# Density of Ramsey subsets of $\omega$

For any set $$X$$ let $$[X]^2=\{\{x,y\}:x\neq y \in X\}$$. The starting point of this question is the following statement that follows from a more general theorem by Ramsey:

If $$\pi:[\omega]^2\to\{0,1\}$$ is any map, then here is an infinite set $$S\subseteq \omega$$ such that the restriction $$\pi|_{[S]^2}$$ is constant.

We call an infinite set $$S$$ with the above property a Ramsey set for the map $$\pi:[\omega]^2\to\{0,1\}$$. For $$A\subseteq \omega$$ we define its upper density $$d(A)\in [0,1]$$ by $$d(A) = \lim\sup_{n\to\infty}\frac{|A\cap\{1,\ldots,n\}|}{n}.$$

Question. Given a map $$\pi:[\omega]^2\to\{0,1\}$$, is there necessarily a Ramsey set $$S\subseteq \omega$$ with $$d(S)>0$$?

• It is worth mentioning the following result of Erdos and Galvin: in a coloring $f:[\omega]^2\to\{0,1,2\}$ there is an infinite set containing at least $c\log n$ elements below $n$ and spanning only 2 colors. Erdos, Galvin: Some Ramsey type theorems, Disc. Math., 87(1991), 261-269. Dec 24 '20 at 8:20
• @PéterKomjáth The set can't possibly contain "at least $c\log n$ elements below $n$" for all $n$. What is the correct statement? Is it something like "at least $c\log n$ elements below $n$ for infinitely many $n$"? But the set of $n$ for which that holds can be arbitrarily sparse?
– bof
Dec 26 '20 at 0:36
• To see that "the set of $n$ for which that holds can be arbitrarily sparse" consider a partition of $\omega$ into intervals $I_1\lt I_2\lt\cdots$ of rapidly increasing length and let $f(\{x,y\})=i\in\{0,1,2\}$ if $x,y\in I_{3m+i}$.
– bof
Dec 26 '20 at 0:50

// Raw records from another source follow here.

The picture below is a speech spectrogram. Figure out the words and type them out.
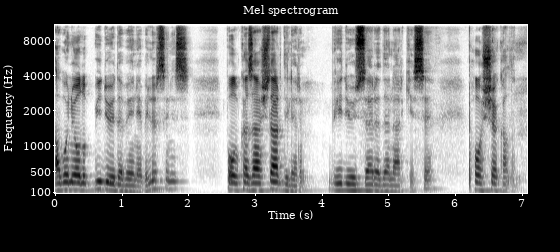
Abone olup videoyu da beğenebilirsiniz. Bol kazançlar dilerim. Videoyu seyreden herkese hoşça kalın.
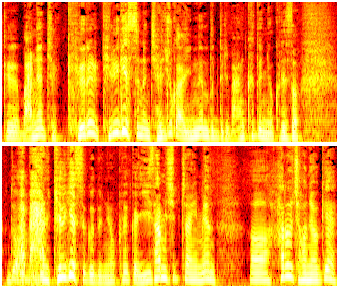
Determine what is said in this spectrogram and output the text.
그 만연책 글을 길게 쓰는 재주가 있는 분들이 많거든요. 그래서 많이 길게 쓰거든요. 그러니까 2, 30장이면 어, 하루 저녁에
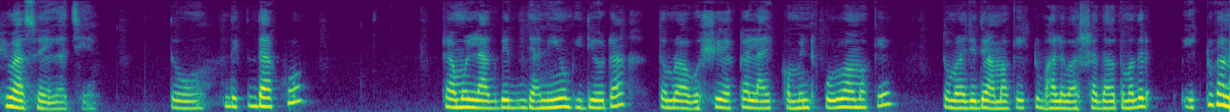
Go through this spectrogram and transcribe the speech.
ফেমাস হয়ে গেছে। তো দেখতে দেখো কেমন লাগবে জানিও ভিডিওটা। তোমরা অবশ্যই একটা লাইক কমেন্ট করো আমাকে। তোমরা যদি আমাকে একটু ভালোবাসা দাও, তোমাদের একটু কেন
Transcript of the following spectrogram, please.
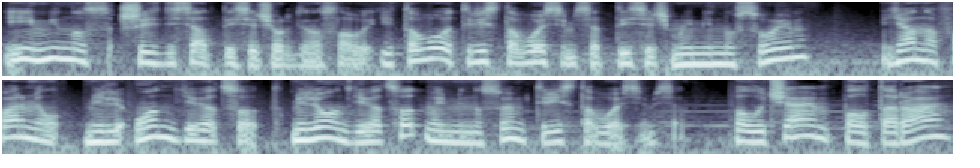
И минус 60 тысяч Ордена Славы. Итого 380 тысяч мы минусуем. Я нафармил миллион девятьсот. Миллион девятьсот мы минусуем 380. Получаем полтора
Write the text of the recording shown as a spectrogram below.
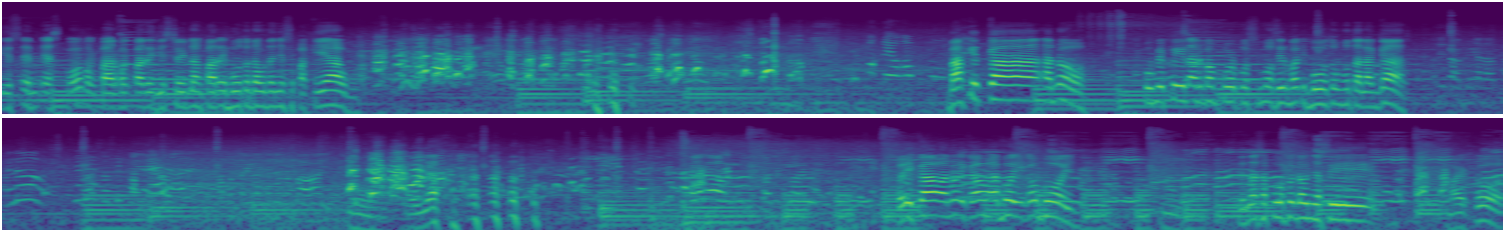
SMS po, mag- para magpa-register lang para iboto daw na niya si Pacquiao. Bakit ka, ano, pumipila na bang purpose mo? Sino ba iboto mo talaga? Ano? Seryoso si Pakiyo? Hmm, ayan. so ikaw, ano, ikaw, ah, boy, ikaw, boy. Yung nasa puso daw niya si Marcos.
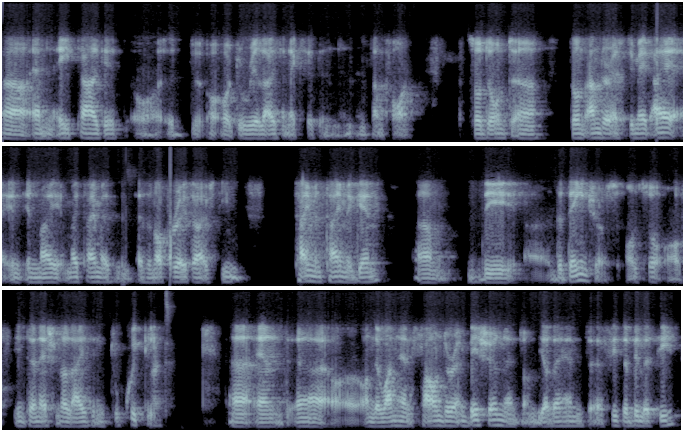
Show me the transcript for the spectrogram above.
uh, M&A target or, or to realize an exit in, in, in some form. So don't uh, don't underestimate. I in, in my my time as as an operator, I've seen time and time again um, the uh, the dangers also of internationalizing too quickly. Right. And on the one hand, founder ambition, and on the other hand, feasibility.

Decompose $$\omega$$ into the disjoint union of the sets $$I_k$$ where $$I_k=[k!,(k+1)!-1]$$. Let $$f(x,y)$$ be 1 if $$x,y$$ are in distinct intervals, otherwise 0. It is easy to see that each homogeneous set for 1 is finite, for 0 has zero density.
If we define $$\pi: [\mathbb N]^2 \rightarrow \{0,1\}$$ randomly (say each $$\pi(a,b)$$ is determined by a coin flip), then almost surely there is no set $$S$$ with $$d(S) > 0$$ that is Ramsey for $$\pi$$. In fact, it is almost surely true that every $$S$$ with $$d(S) > 0$$ contains an induced isomorphic copy of the randomly colored infinite graph.
Even more: for a random coloring $$\pi$$ of $$[\mathbb N]^2$$, there is almost surely no set $$S$$ with $$\sum_{n \in S \setminus \{0\}} \frac{1}{n} = \infty$$ that is Ramsey for $$\pi$$. In fact, it is almost surely true that every such $$S$$ contains an induced copy of every coloring of every finite graph. (But in this case, "finite" cannot be improved to "infinite" as above.)